MANILA, Philippines - Four self-confessed pickpockets who were arrested before dawn yesterday showed members of the Quezon City Police District (QCPD) how they choose their victims and the way they operate.
“Don’t be unaware of your surroundings,” Jerome Sazan, 25, said when he and his fellow pickpockets Joseph Matira, 39; Ronald Sazan, 39; and Joel Tanyes, 28, demonstrated their technique by taking a cell phone from the pocket of QCPD director Senior Superintendent Richard Albano.
Jerome said that when they board a public utility bus, they look for passengers who appear stupid and clueless.
One way to foil pickpockets like them, he claimed, is for passengers to rest their hands on their pockets or wherever their valuables are placed.
According to Albano, the four were arrested in front of the Farmers Plaza before dawn yesterday. He said the arrested suspects call their operation “bordo” – a Waray term for “dukot” or pickpocket.
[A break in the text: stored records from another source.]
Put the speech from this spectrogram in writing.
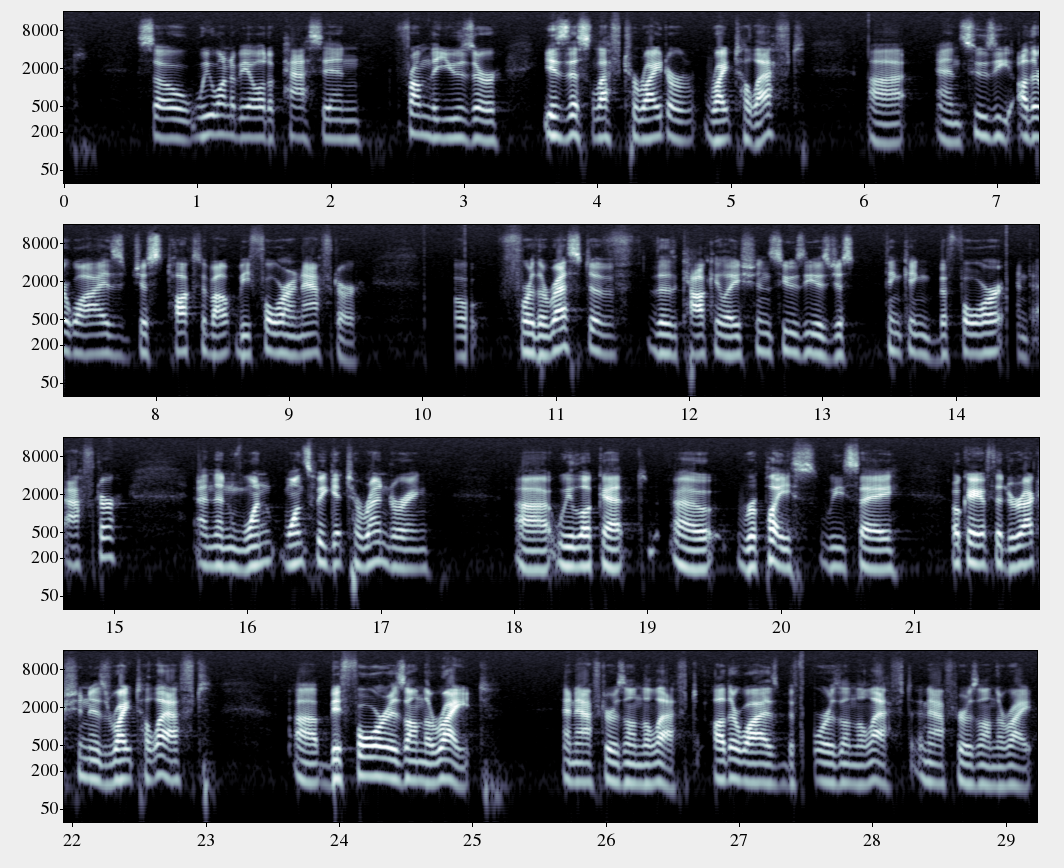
so we want to be able to pass in from the user, is this left to right or right to left? Uh, and Susy otherwise just talks about before and after. So for the rest of the calculation, Susy is just thinking before and after. And then one, once we get to rendering, uh, we look at uh, replace. We say, okay, if the direction is right to left, uh, before is on the right and after is on the left. Otherwise, before is on the left and after is on the right.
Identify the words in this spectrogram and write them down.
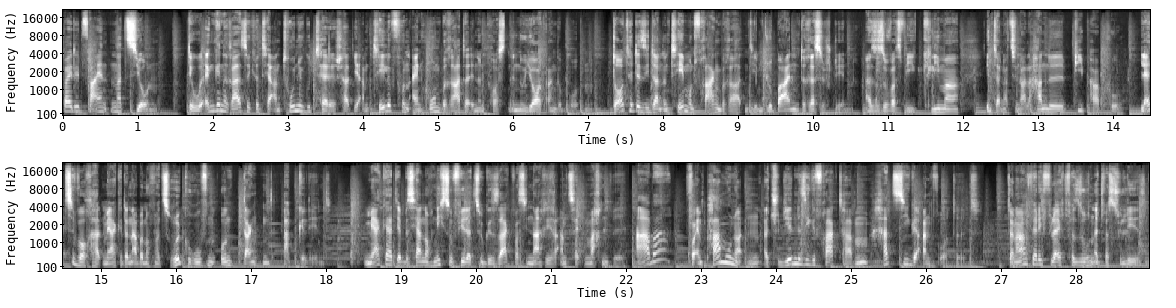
bei den Vereinten Nationen. Der UN-Generalsekretär Antonio Guterres hat ihr am Telefon einen hohen Beraterinnenposten in New York angeboten. Dort hätte sie dann in Themen und Fragen beraten, die im globalen Interesse stehen. Also sowas wie Klima, internationaler Handel, pipapo. Letzte Woche hat Merkel dann aber nochmal zurückgerufen und dankend abgelehnt. Merkel hat ja bisher noch nicht so viel dazu gesagt, was sie nach ihrer Amtszeit machen will. Aber vor ein paar Monaten, als Studierende sie gefragt haben, hat sie geantwortet. Danach werde ich vielleicht versuchen, etwas zu lesen.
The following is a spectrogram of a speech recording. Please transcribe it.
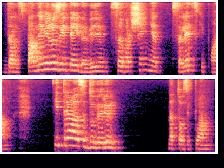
да разпаднем иллюзиите и да видим съвършеният вселенски план. И трябва да се доверим на този план.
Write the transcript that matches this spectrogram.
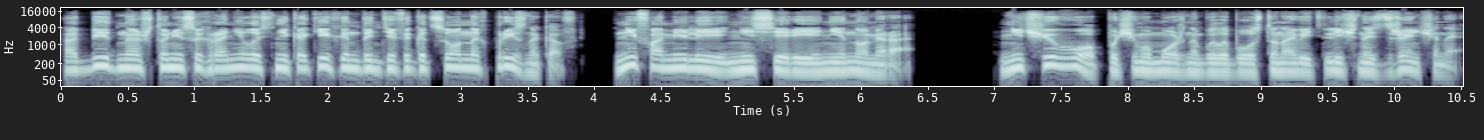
Обидно, что не сохранилось никаких идентификационных признаков, ни фамилии, ни серии, ни номера. Ничего, почему можно было бы установить личность женщины.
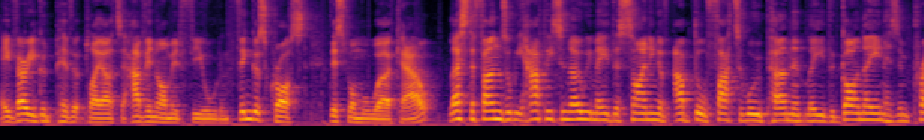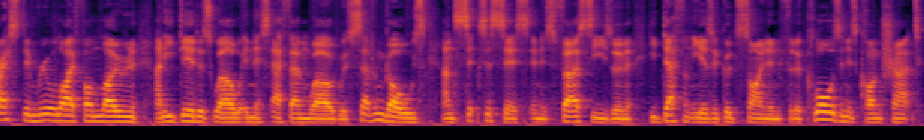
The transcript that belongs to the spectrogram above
a very good pivot player to have in our midfield, and fingers crossed this one will work out. Leicester fans will be happy to know we made the signing of Abdul Fatawu permanently. The Ghanaian has impressed in real life on loan, and he did as well in this FM world with 7 goals and 6 assists in his first season. He definitely is a good signing for the clause in his contract,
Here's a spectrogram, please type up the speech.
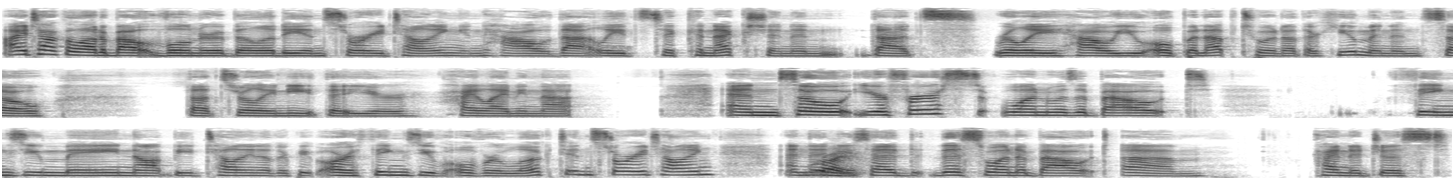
I talk a lot about vulnerability and storytelling and how that leads to connection. And that's really how you open up to another human. And so that's really neat that you're highlighting that. And so your first one was about things you may not be telling other people or things you've overlooked in storytelling. And then right. you said this one about um, kind of just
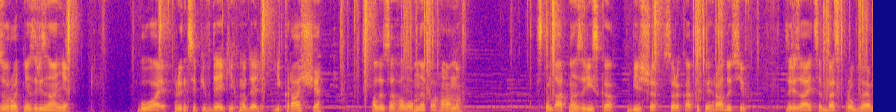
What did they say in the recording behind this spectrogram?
Зворотнє зрізання буває, в принципі, в деяких моделях і краще, але загалом непогано. Стандартна зрізка більше 45 градусів зрізається без проблем.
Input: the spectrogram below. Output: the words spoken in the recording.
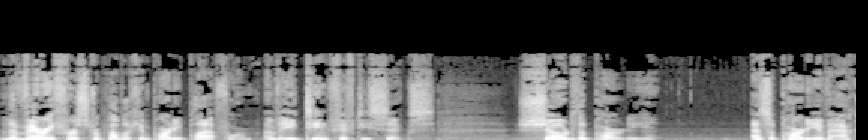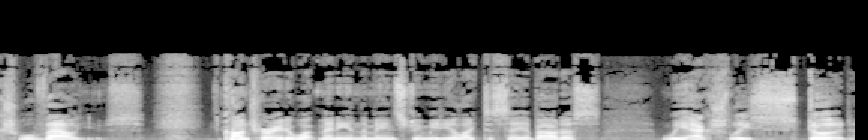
the very first Republican Party platform of 1856 showed the party as a party of actual values. Contrary to what many in the mainstream media like to say about us, we actually stood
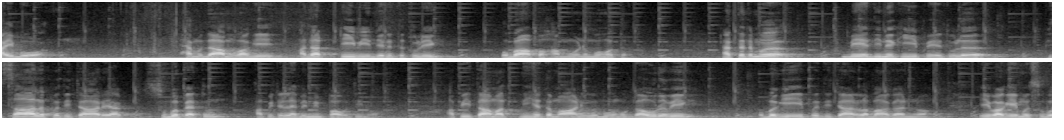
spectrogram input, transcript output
අයිබෝවන් හැමදාම වගේ අදත් ටීවී දෙනත තුළින් ඔබ අප හමුවන මොහොත. ඇත්තටම මේ දින කීපය තුළ විශාල ප්‍රතිචාරයක් සුබ පැතුම් අපිට ලැබෙමින් පවතිනවා. අපි ඉතාමත් නිහතමානීව බොහොම ගෞරවයෙන් ඔබගේ ප්‍රතිචාර ලබා ගන්නවා. ඒ වගේම සුබ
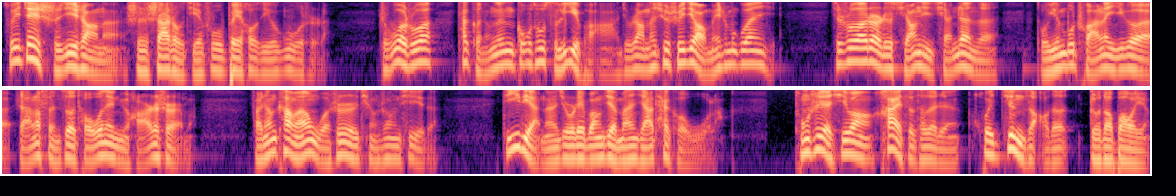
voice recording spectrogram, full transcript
所以这实际上呢是杀手杰夫背后的一个故事了。只不过说他可能跟 Go to sleep 啊，就让他去睡觉没什么关系。其实说到这儿，就想起前阵子抖音不传了一个染了粉色头发那女孩的事儿吗？反正看完我是挺生气的。第一点呢，就是这帮键盘侠太可恶了，同时也希望害死他的人会尽早的得到报应。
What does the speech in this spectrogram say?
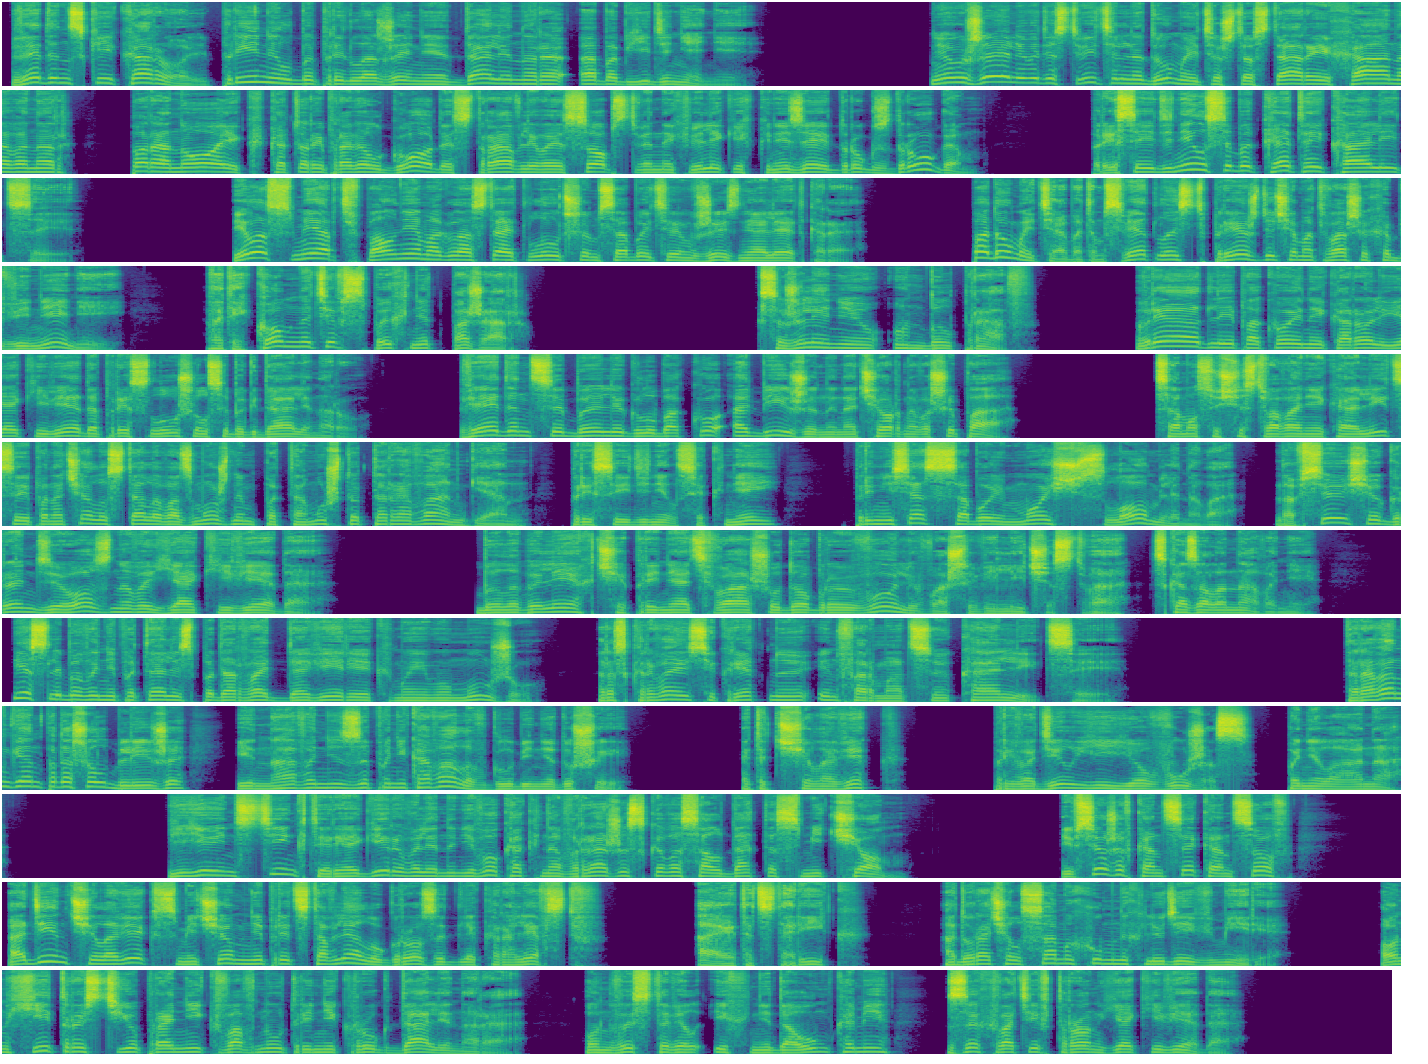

Superintendent Ronnie Montejo, commander of the QCPD Station 7, said the four men were caught after police officers noticed a man shouting for help when he noticed that his cell phone and P1,800 were missing. The items were recovered from Jerome and his group.
Jerome bragged that they did not need any weapon to operate – only teamwork, quick hands and an eye for an unsuspecting passenger. He added that they did not need training, but just learned from each hit.
Albano was amazed at how the group worked, saying he did not notice that his phone was being picked from his pocket when he tested the pickpockets’ abilities.
WORKING UNDER A SYSTEM
QCPD deputy director for administration Senior Superintendent Joel Pagdilao said the group follows the Fairview to Cubao route, going back and forth and boarding and getting off buses for every hit.
According to Albano, two of the four men would sandwich a prospective victim.
“They would distract the victim, usually someone who is so relaxed while onboard the bus. The two would bump or shove the victim amid the jam-packed bus,” Albano said during a press conference.
Albano said a third man would steal the item from the unsuspecting victim while the fourth would act as the lookout.
Pagdilao said the suspects have a secret code to tell that the theft had been consummated.
When the suspects demonstrated their modus yesterday, it was apparent that the item could be stolen in mere seconds. And once the cell phone was already in his hands, Jerome blurted: “Pa-ge!”
“It means give way,” he said, telling the others to let the victim go.
Jerome claimed they were not always as ruthless, saying they sometimes gave back the stolen item if the victim made a scene upon discovering the theft.
Albano said the arrested men disclosed there were six other groups employing a similar method in the city.